Two perspectives came together in one of the panel discussions at March’s ASPIRE.
Howard W. “Hoddy” Hanna III, chairman of Hanna Holdings Inc., has experienced ownership transfer amongst his family, and Audrey Dunning, senior vice president at CGI, facilitated the sale of the company she led.
In addition, Joseph Wojcik, senior vice president and manager of high net worth strategy for wealth & investment, Huntington Bank, provided an outside viewpoint. He has worked with companies that transfer ownership like Hanna or sell like Dunning.
Jim Altman, senior vice president, middle-market regional executive leader, Huntington, moderated the discussion.

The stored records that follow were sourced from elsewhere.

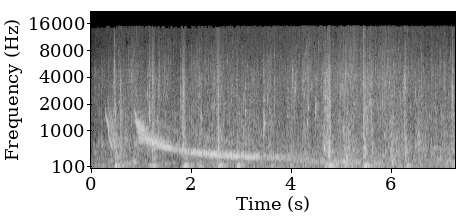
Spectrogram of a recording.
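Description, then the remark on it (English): A long, eerie descending underwater trill sweeps down from high to low over several seconds, followed by fainter calls, with rhythmic clicks and a steady watery background throughout: leopard seals singing around a boat's hull, recorded at night with a hydrophone put over the side. “For the first time, I heard uh, this noise the next day, and I thought we all presumed, oh, it's, it's a whale or something, but it was leopard seals playing around the hull, and they make the most intriguing sound, the most amazing, beautiful song”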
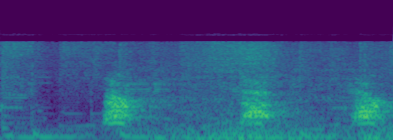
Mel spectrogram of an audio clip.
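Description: A dog barks three times, short woofs spaced roughly evenly apart, moderately loud over a low, steady background hum.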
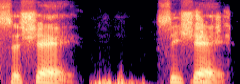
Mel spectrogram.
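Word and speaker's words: Sicce: and then canisteo valley cichlids is saying it's pronounced sashay c oh my goodness yes i left a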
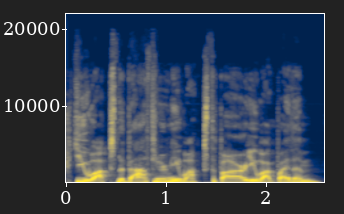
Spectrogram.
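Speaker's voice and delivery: normal talking voice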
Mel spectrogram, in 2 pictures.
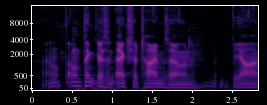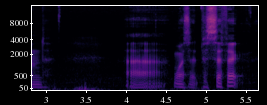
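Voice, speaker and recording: Recorded very cleanly over a silent background, a man with an American accent and a very deep, low pitch talks at a moderate pace with ordinary pitch variation and long, frequent pauses. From US Deep South. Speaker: streamer interviewer. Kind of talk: casual interview. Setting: VR live interview.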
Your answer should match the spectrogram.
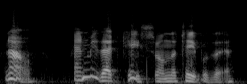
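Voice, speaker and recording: An actress playing a wealthy, commanding old grandmother with a husky, haughty delivery in a 1940s radio drama. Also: low-pitched, wildly swooping pitch, normal speed, bright, forceful tone, heavily acted. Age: older.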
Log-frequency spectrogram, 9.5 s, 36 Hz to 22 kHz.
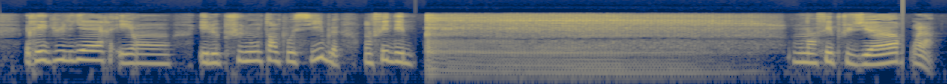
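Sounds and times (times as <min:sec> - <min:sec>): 
speech: 0:00.2 - 0:04.5, 0:07.9 - 0:09.4
lip trill vocal exercise: 0:04.2 - 0:07.9.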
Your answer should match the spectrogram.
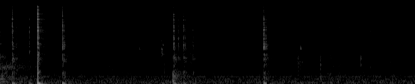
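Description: A few faint, sharp clicks, about five spread over the first three seconds: a stirrer tapping against the glass tank as milk is swirled into the water.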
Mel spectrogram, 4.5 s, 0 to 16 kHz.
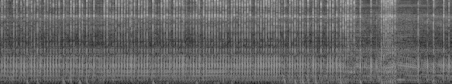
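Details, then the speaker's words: Homelite Super Mini two-stroke chainsaw, carb jets about 1.25 turns out, fuel pouring from muffler: revs quickly and hangs at a high buzzy rev, not returning to idle; air leak suspected, not confirmed. "Let's fire this thing back up. Listen to how it revs quickly but doesn't go back down to idle."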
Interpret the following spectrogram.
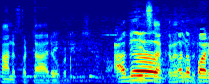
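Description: Men's voices speaking in short phrases. About a second in comes a louder, drawn-out call that rises and falls in pitch.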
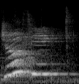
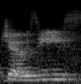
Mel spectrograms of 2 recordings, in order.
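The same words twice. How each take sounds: First: The name is said in a cheerful, upbeat tone. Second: The name is said in a stern, scolding tone. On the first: Something good is coming for the dog. The speaker calls it right. "kind of switching your tone" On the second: The dog is being told off. The speaker calls it wrong. "You would naturally probably be like"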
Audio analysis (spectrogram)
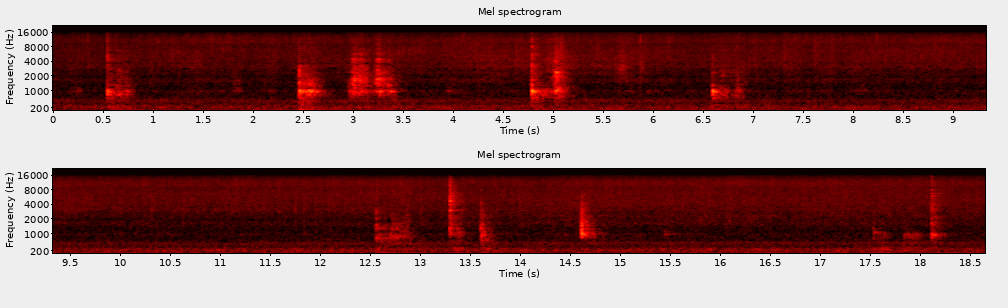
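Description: Chopped amaranth stalk greens are stir-fried with dried fish for a bharta, a soft steady sizzle in the pan broken by scattered scraping clinks of the spatula stirring, quiet and close with no talking.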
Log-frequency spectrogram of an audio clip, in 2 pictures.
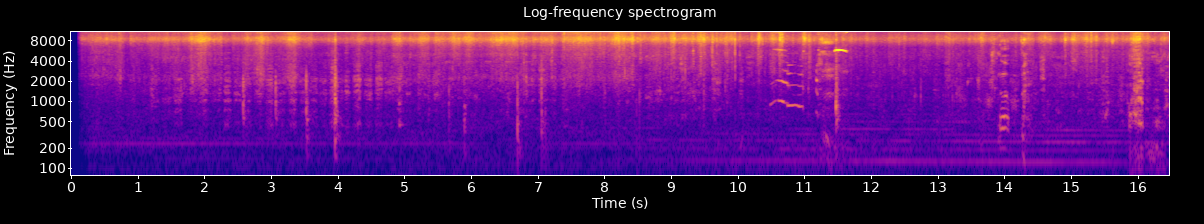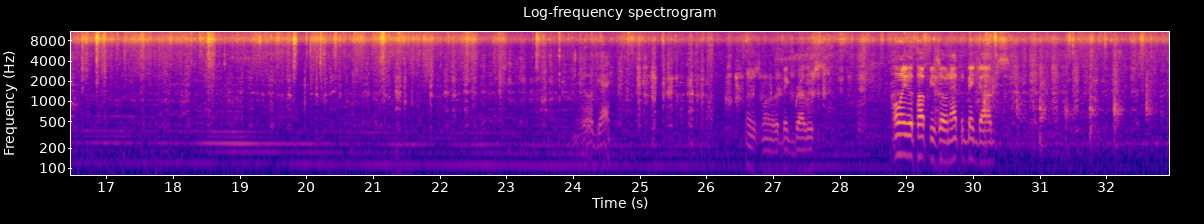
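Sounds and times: puppy whimpering: 10.4s - 11.8s.

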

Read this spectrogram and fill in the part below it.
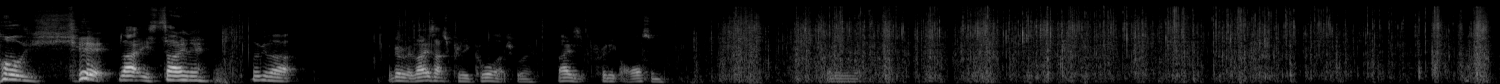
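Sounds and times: plastic bag crinkling: 2.2s - 2.7s, 3.7s - 15.0s.

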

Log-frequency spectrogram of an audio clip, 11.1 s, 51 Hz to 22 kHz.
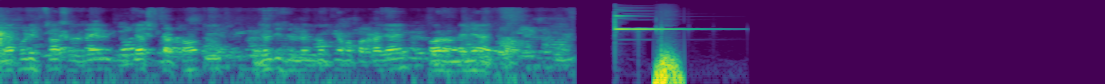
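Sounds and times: bright ringing ding: 6.2s - 7.4s
short deep boom: 6.6s - 6.8s.

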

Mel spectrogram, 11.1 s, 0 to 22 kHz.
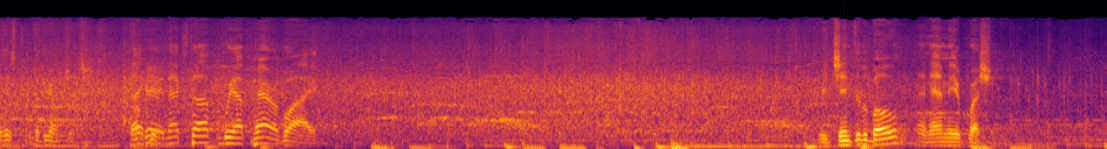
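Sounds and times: background music with low bass: 0.0s - 11.0s
large audience applauding: 0.0s - 11.0s.

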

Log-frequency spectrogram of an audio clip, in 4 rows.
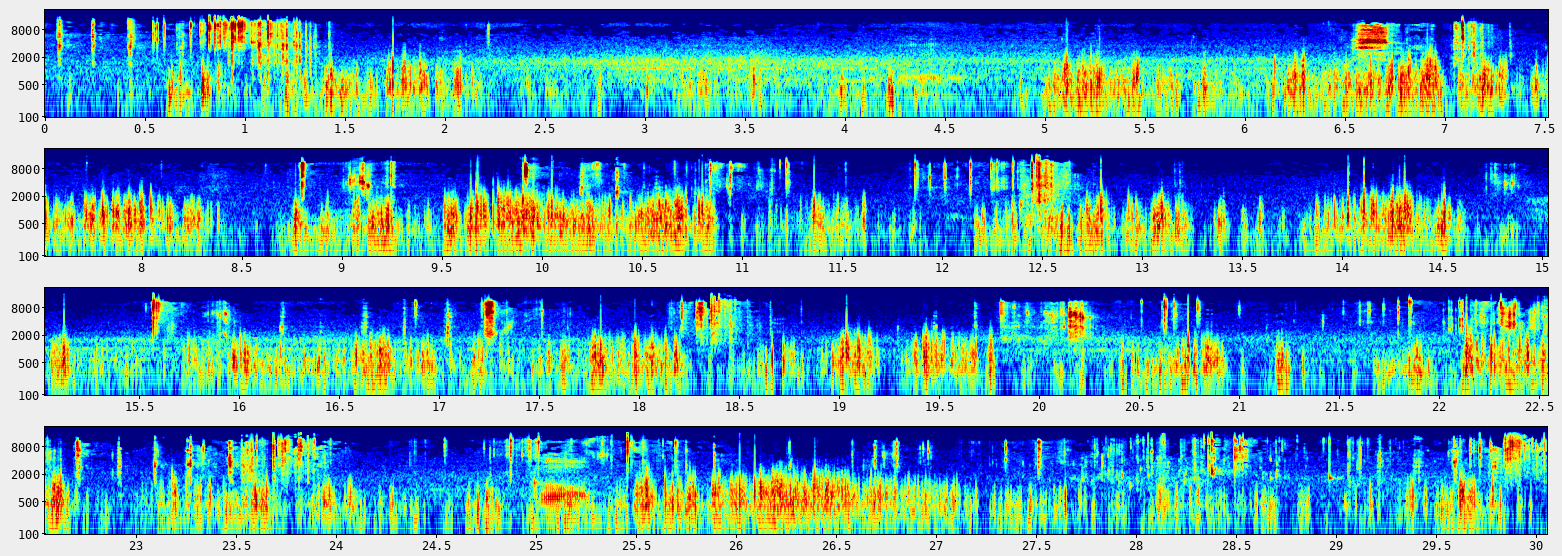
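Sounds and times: pebbles knocking together: 0.0s - 1.4s, 9.9s - 12.7s, 18.2s - 18.7s, 19.4s - 20.8s, 21.6s - 24.0s, 24.6s - 30.0s.

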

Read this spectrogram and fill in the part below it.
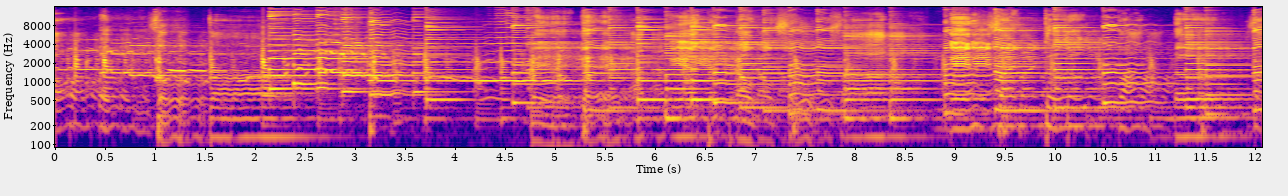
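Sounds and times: plucked lute with pitch bends: 0.0s - 12.0s.

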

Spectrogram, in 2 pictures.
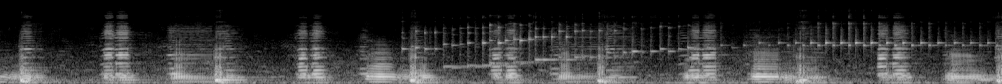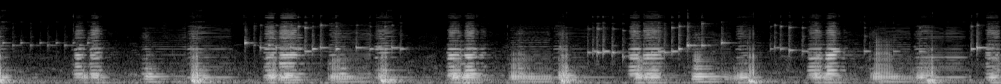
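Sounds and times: accordion: 0.0s - 20.0s
sousaphone: 4.0s - 11.2s, 15.9s - 19.0s
marimba: 4.0s - 20.0s.

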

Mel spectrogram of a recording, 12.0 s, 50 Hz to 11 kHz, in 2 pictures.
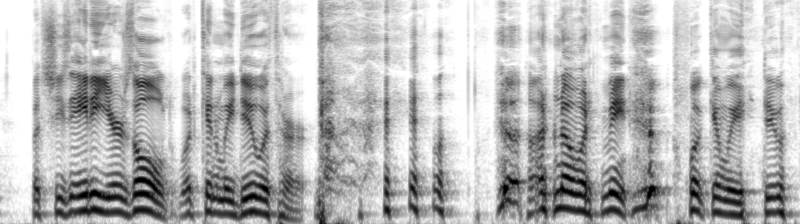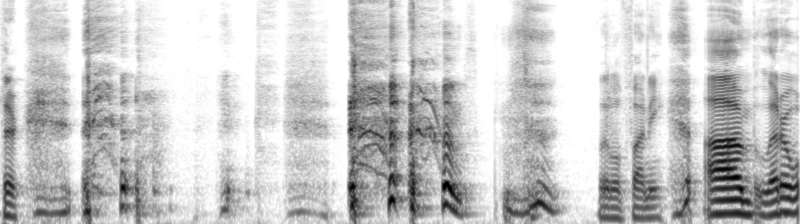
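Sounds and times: man laughing: 2.4s - 8.1s
man coughing: 3.7s - 5.3s, 6.2s - 10.3s.

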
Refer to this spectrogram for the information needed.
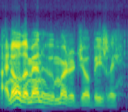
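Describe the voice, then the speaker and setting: Western radio hero: very low, authoritative, clipped and formal, on a dull vintage recording. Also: male voice, lively intonation, brisk. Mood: firm, assured. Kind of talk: 1940s radio acting.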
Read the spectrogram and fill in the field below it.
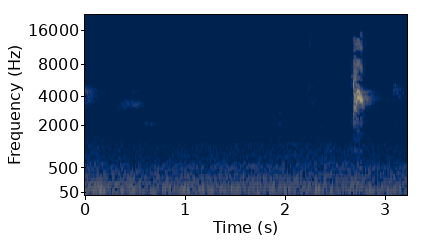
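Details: House sparrow visiting provided food in South Africa gives a single loud, abrupt chirp near the end, with a few faint distant tweets before it over steady low hum.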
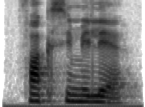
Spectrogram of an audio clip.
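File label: "faksimile", Azerbaijani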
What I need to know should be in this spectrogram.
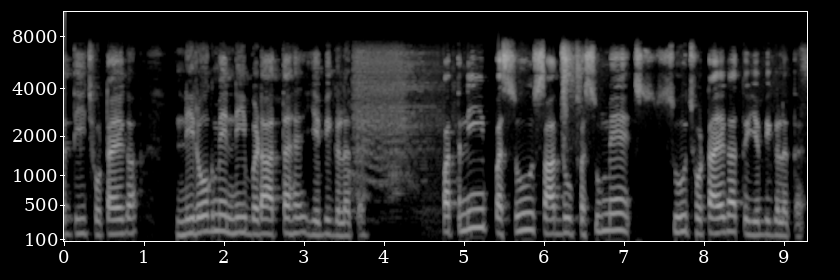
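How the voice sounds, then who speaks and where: A man's voice: fairly high pitch, mellow, highs cut off. A man teaching, working through an exam paper question by question and repeating each answer. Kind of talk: exam paper solving lesson.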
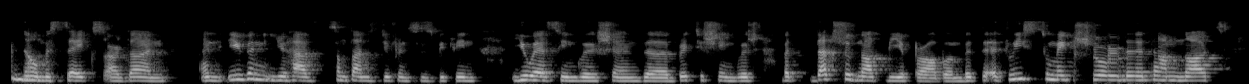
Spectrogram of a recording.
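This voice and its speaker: A woman with a non-native accent, fairly even intonation and very even loudness. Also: fairly low pitch for a woman, moderate pace. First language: not English. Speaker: medical doctor, paper reviewer. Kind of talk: webinar panel discussion. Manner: halting.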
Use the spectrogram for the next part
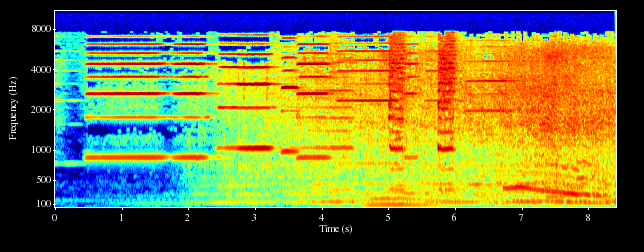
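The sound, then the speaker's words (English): A model train runs along its tracks with a steady mechanical hum and rattle, sustained whistle-like tones on top, two brief clattering bursts midway, and a sliding pitch near the end. “Take her easy through the switches or she'll derail.”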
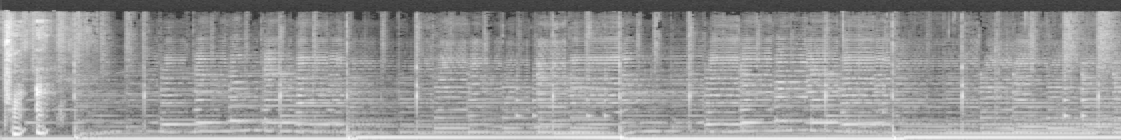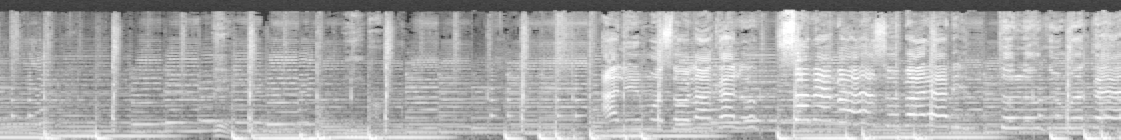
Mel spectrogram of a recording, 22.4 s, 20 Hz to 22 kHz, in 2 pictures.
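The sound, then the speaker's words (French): A musical interlude plays on the radio station Allegre FM 93.1: a full song with heavy bass notes, steady beat and layered instruments, loud and continuous throughout, with busier percussive hits building toward the end. “Je vous euh, propose un premier intermède musical”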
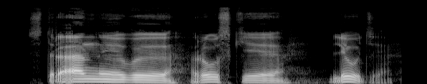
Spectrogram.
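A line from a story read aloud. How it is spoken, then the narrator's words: Lazy, dismissive voice. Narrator (Russian): ленивым голосом, будто разговаривал почти что с пустым местом, завел разговор правитель Персии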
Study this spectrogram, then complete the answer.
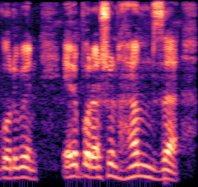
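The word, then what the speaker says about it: همزة: এরপর আসুন হামজা, হামজাটি হলকের শুরু থেকে উচ্চারণ করতে হবে। এটি হামজা, হামজা জবর আ বলতে পারবেন না, চাপ দিয়ে বলা যাবে না, আ বলতে হবে, আ।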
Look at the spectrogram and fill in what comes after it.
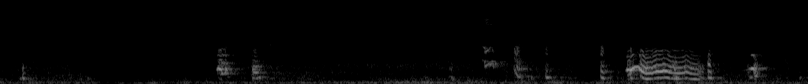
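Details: Sixteen-day-old Labrador Retriever puppies from one litter: sparse short whimpers, then a longer wavering whine, with quiet rustling between calls.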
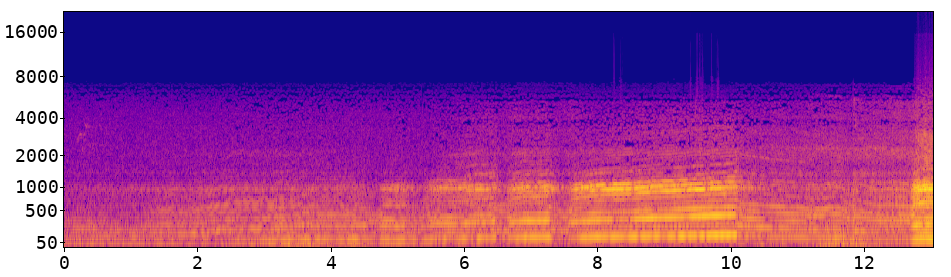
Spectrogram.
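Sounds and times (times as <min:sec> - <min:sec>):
two-stroke scooter engine revving: 0:02.4 - 0:13.0.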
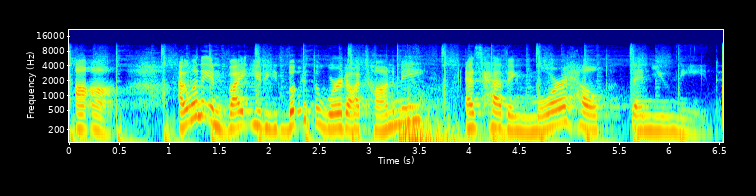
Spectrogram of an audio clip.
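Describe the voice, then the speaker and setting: A woman's pitch swings very widely. Background music plays throughout. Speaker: professional keynote speaker. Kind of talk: keynote speech to a live audience. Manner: high-energy, engaging.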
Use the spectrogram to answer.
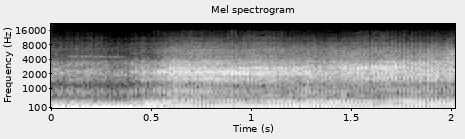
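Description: A monster truck engine revs at a drag race start. Its low harmonic drone climbs in pitch early on, then holds as a loud, steady roar.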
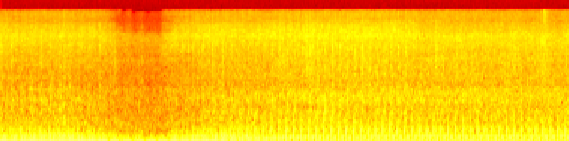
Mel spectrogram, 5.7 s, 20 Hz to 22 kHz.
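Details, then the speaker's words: 1963 Impala SS with non-original V8, plugs gapped at 35, timing set just above the mark: deep even V8 burble holding steady idle with no popping, misses or backfiring; runs smooth and healthy. "the timing I just set it just a little bit above the mark not a whole lot right and it just it sounds good and it's not not backfiring or anything which I'm glad that's what I'm trying to shoot for"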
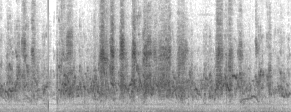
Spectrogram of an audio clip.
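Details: Caged budgies chirping in an aviary in the morning, busy overlapping warbles with some short, high whistled notes standing out, plus a sharp click early on.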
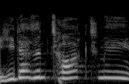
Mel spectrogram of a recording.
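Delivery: put-on upset little girl voice.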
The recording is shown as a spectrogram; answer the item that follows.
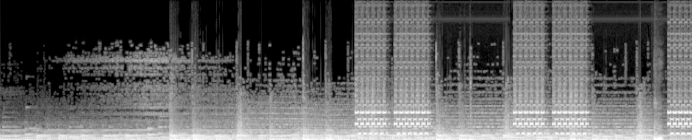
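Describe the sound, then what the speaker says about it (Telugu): A telephone ringtone in a Telugu TV serial scene rings loudly in repeated bursts of a bright electronic tune over a background music bed. "ఫోన్ మోగుతోంది, వినపడుతుందా?"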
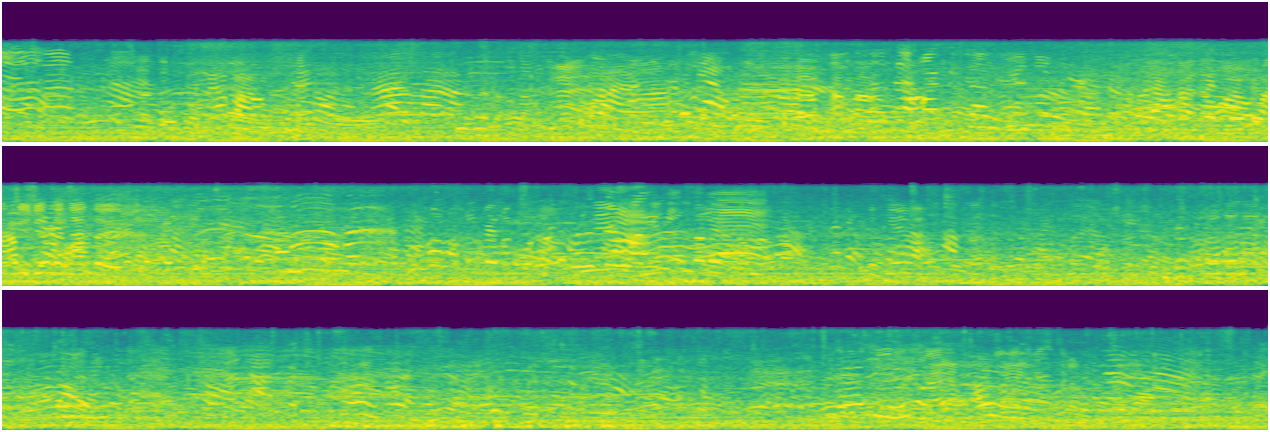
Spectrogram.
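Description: A large crowd chatters and cheers along the riverbank.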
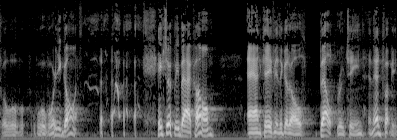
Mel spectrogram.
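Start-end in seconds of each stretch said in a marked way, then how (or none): 0.0-1.6 mock-faltering, hesitant put-on voice. Speaker recalls the driver turning around, retelling in a faltering voice. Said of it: "And I say in a faltering voice".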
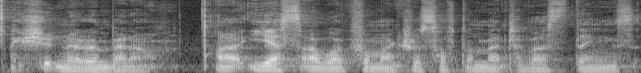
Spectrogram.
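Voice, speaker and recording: Talking very fast, a man has a somewhat breathy sound. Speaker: tech speaker and livestream host. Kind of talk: live-streamed presentation.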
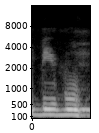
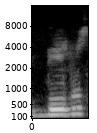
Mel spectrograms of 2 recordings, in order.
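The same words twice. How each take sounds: First: "डेबूट" with a final t; T sounded. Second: "डेबू" ending on oo, no t; silent-t reading of "डेबू". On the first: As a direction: say "डेबूट" closing on t. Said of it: "नहीं कि डेबूट". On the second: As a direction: say "डेबू" with an open final vowel. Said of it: "डेबू पढ़ेंगे". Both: Shown as a demonstration.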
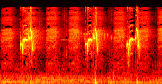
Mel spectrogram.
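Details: Three loud hooked chirp phrases from a bar-winged prinia, spaced more than a second apart, played as a lure to get other birds singing, with soft high twittering and low rumble underneath.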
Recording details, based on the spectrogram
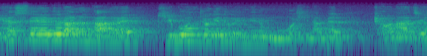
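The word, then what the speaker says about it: חסד: 히브리어로 헤세드라고 이렇게 한번 적어보세요. 그냥 여러분 발음대로 헤세드.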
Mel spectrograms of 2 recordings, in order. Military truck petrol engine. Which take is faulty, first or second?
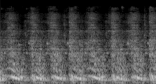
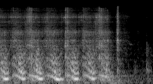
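second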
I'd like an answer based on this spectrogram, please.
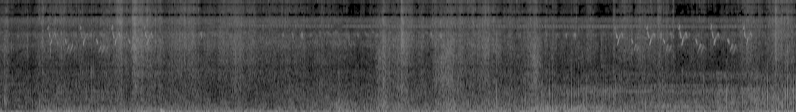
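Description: Outdoor ambience in a chestnut orchard: scattered rustles and light knocks of footsteps and handling among fallen chestnut burrs over a steady low rumble, with a run of short high chirps near the end.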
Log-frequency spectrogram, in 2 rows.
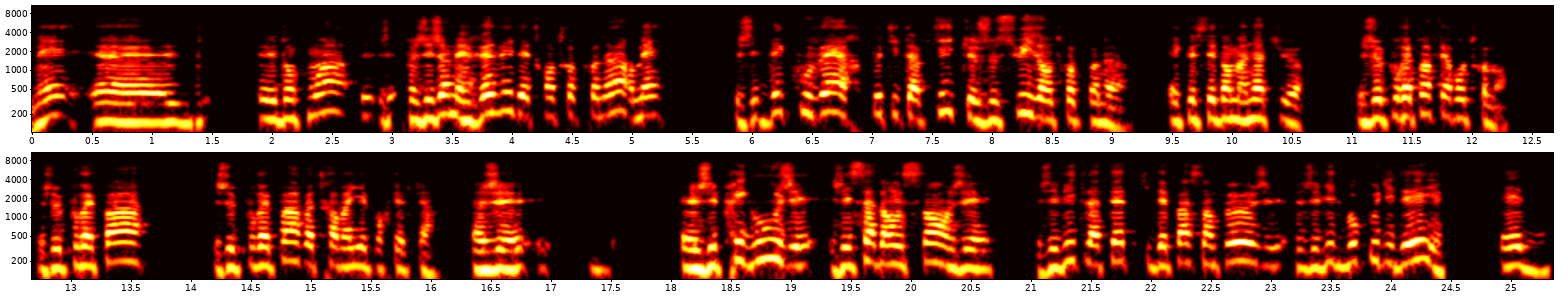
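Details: Real stuttering in a 44-year-old man who has stuttered long-term; his speech is much improved now, but he still stutters occasionally in French and more in English; stuttering.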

Hanna helped build his family’s business into an industry powerhouse. The largest privately owned real estate company in the U.S. had a closed sales volume of more than $18 billion in 2017.
To provide roles for all the family members coming into the business, Howard Hanna started to buy other real estate and brokerage companies. Its success has come from allowing everyone to control their individual business unit — building their own entity and the group of people within that.
“When you have family members coming into the business, you can’t have them all doing the same thing — a) financially, there’s not enough money usually, and b) you start crossing paths and you start running into each other or everybody’s looking at the checkbook or everybody’s looking at the assembly line,” he says.
One recent lesson is that it’s better to not have a family member report to another family member.
“If you’re not tough on one another in a family, you’re probably going to lose credibility. I mean, the person in the family has to want to be in the business. None of my kids were asked to come in the business; they just sort of showed up,” Hanna says.
Dunning is the former CEO and one of the owners of Summa Technologies, which had benefited from double-digit growth.
After 20 years in business, however, some founders wanted to cash out. At the same time, Dunning says, growth flattened out, which signaled the need to change. To get to the next stage, Summa required capital.
“You have key stakeholders — your customers, your employees and your shareholders — and I think for a deal to be good, it has to (help) all three,” Dunning says.
In November 2016, Summa started getting calls from strategic buyers. CGI, a large publicly-traded Canadian company, was one of those callers. Dunning says they were intrigued after an initial meeting in March 2017. The cultures seemed similar.
When they met the founder and CEO in Montreal, he spent the day with them, she says. It was telling that the $10 billion market cap company took that time because it demonstrated cultural fit was important to them, as well.
Summa had a letter of intent within 48 hours of that meeting, and the sale closed in August 2017.
“The Summa brand doesn’t exist as its own brand, but it stood for certain things,” she says. “It stood for quality, it stood for the people. Ensuring that some aspects of that culture are retained as part of the new entity, I see that being the way that the legacy lives on.”
Advising from experience
Planning is crucial, whether it’s an ownership transfer or sale, including things like the tax structure on both an ongoing and liquidation basis, Wojcik says. Another key consideration is the situs, the place where a property belongs for legal or tax purposes, which can have a significant swing on the tax consequences.
“A lot of folks who have a very successful business started as a small business, and so they’re used to operating on a shoestring. They tend to reduce their CPA and lawyer to compliance work, filing tax returns, consulting issues, and they never really strategically plan with that team,” he says.
Also, don’t wait to implement noncompete or retention agreements.
“Often people contemplating a sale, the acquiring business wants to lock up key employees if there are key employees. The time to lock up that key employee isn’t when the sale is contemplated in the 11th hour,” Wojcik says.
Some final words of advice
Nothing beats enthusiasm in any organization. You want to be proud, have a lot of pride in what you’re doing and enthusiasm. That sounds very easy to do, but … that isn’t always the case.
Learn your business and really know the business and be the expert in that business. Because if you’re not, you’re just playing a game and you’re never going to win.
— Hoddy Hanna
Carve out some time to work on the business versus in the business. Just figure out a way to make that happen. Even if it’s just to get away from the office to do it once a week; just some quiet time to think.
Assemble a good team of advisers. I talked about investment bankers, but also your law firm and your accountants. They’re not just transactions people, but good business advisers, too.
Understand the strategic drivers of evaluation in your business, even if you’re not looking to sell. Understand what those metrics are and build that into your strategic plan, inside goals, so that you’re prepared when the call comes along.
— Audrey Dunning
Have a plan all along for an eventual sale because many times, folks don’t plan on selling and then somebody comes and makes an offer that they can’t refuse, or their children, grandchildren, decide not to come into the business.
Own the sales transaction. A lot of times, business owners delegate the sales transaction to lawyers, accountants and other advisers. That’s great, but they have to own it. They have to understand what’s taking place, why it’s taking place.
And then very importantly and often ignored: Have an understanding of what takes place after the sale.
— Joseph Wojcik